* [Task to carry out] Set down the data again exactly. Pictures are not part of the copy.

* [Recorded data]
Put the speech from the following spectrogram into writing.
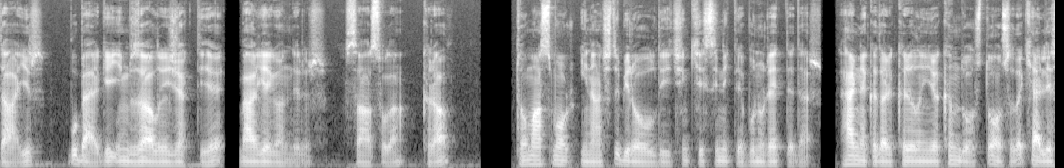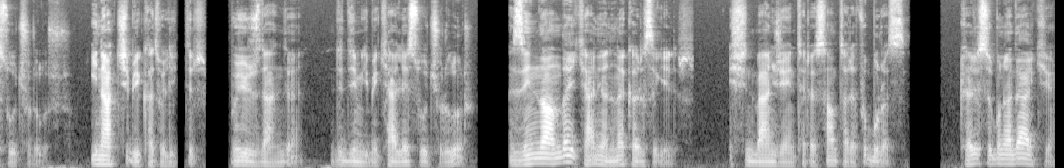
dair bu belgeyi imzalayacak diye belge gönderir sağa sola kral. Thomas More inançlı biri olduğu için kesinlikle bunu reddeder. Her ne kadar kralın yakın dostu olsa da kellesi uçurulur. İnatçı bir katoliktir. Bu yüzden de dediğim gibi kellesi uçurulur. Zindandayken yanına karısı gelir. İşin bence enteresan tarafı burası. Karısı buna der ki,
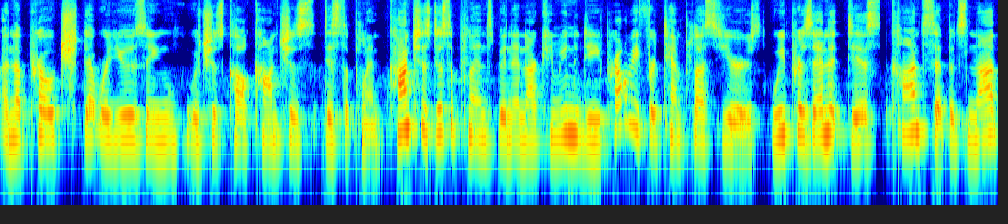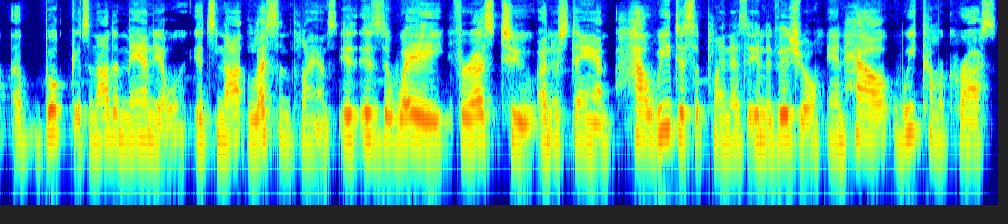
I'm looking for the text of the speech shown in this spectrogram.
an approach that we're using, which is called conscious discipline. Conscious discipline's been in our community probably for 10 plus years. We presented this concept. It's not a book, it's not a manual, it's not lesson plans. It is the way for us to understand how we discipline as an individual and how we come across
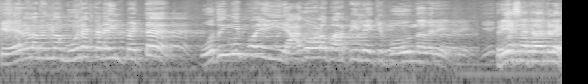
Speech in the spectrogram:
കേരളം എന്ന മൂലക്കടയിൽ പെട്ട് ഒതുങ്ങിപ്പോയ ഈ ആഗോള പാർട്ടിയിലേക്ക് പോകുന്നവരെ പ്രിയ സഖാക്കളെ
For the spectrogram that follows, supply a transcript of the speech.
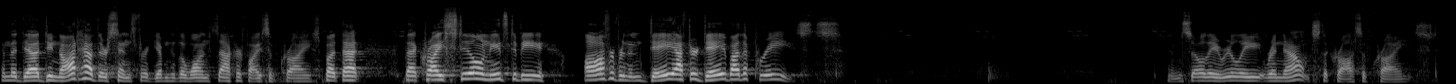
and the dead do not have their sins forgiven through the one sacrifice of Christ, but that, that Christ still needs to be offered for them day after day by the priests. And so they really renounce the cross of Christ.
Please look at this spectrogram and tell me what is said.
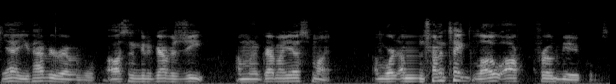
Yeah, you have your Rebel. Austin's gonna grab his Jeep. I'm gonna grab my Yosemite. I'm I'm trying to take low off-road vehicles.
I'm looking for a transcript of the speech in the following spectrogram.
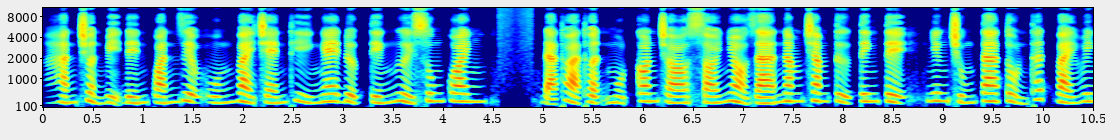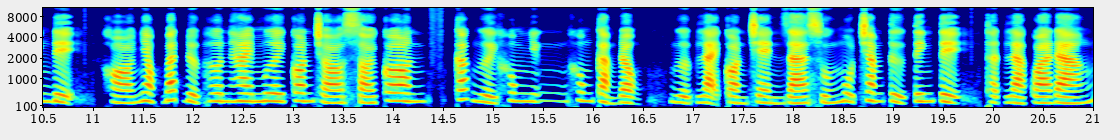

* [Exercise answer]
Put the speech from the following spectrogram into writing.
dair bu belgeyi imzalayacak diye belge gönderir sağa sola kral. Thomas More inançlı biri olduğu için kesinlikle bunu reddeder. Her ne kadar kralın yakın dostu olsa da kellesi uçurulur. İnatçı bir katoliktir. Bu yüzden de dediğim gibi kellesi uçurulur. Zindandayken yanına karısı gelir. İşin bence enteresan tarafı burası. Karısı buna der ki,
I'm looking for the text of the speech shown in this spectrogram.
an approach that we're using, which is called conscious discipline. Conscious discipline's been in our community probably for 10 plus years. We presented this concept. It's not a book, it's not a manual, it's not lesson plans. It is the way for us to understand how we discipline as an individual and how we come across
Speech in the spectrogram:
കേരളം എന്ന മൂലക്കടയിൽ പെട്ട് ഒതുങ്ങിപ്പോയ ഈ ആഗോള പാർട്ടിയിലേക്ക് പോകുന്നവരെ പ്രിയ സഖാക്കളെ
For the spectrogram that follows, supply a transcript of the speech.
and the dead do not have their sins forgiven through the one sacrifice of Christ, but that, that Christ still needs to be offered for them day after day by the priests. And so they really renounce the cross of Christ.
Please look at this spectrogram and tell me what is said.
Yeah, you have your Rebel. Austin's gonna grab his Jeep. I'm gonna grab my Yosemite. I'm I'm trying to take low off-road vehicles.
I'm looking for a transcript of the speech in the following spectrogram.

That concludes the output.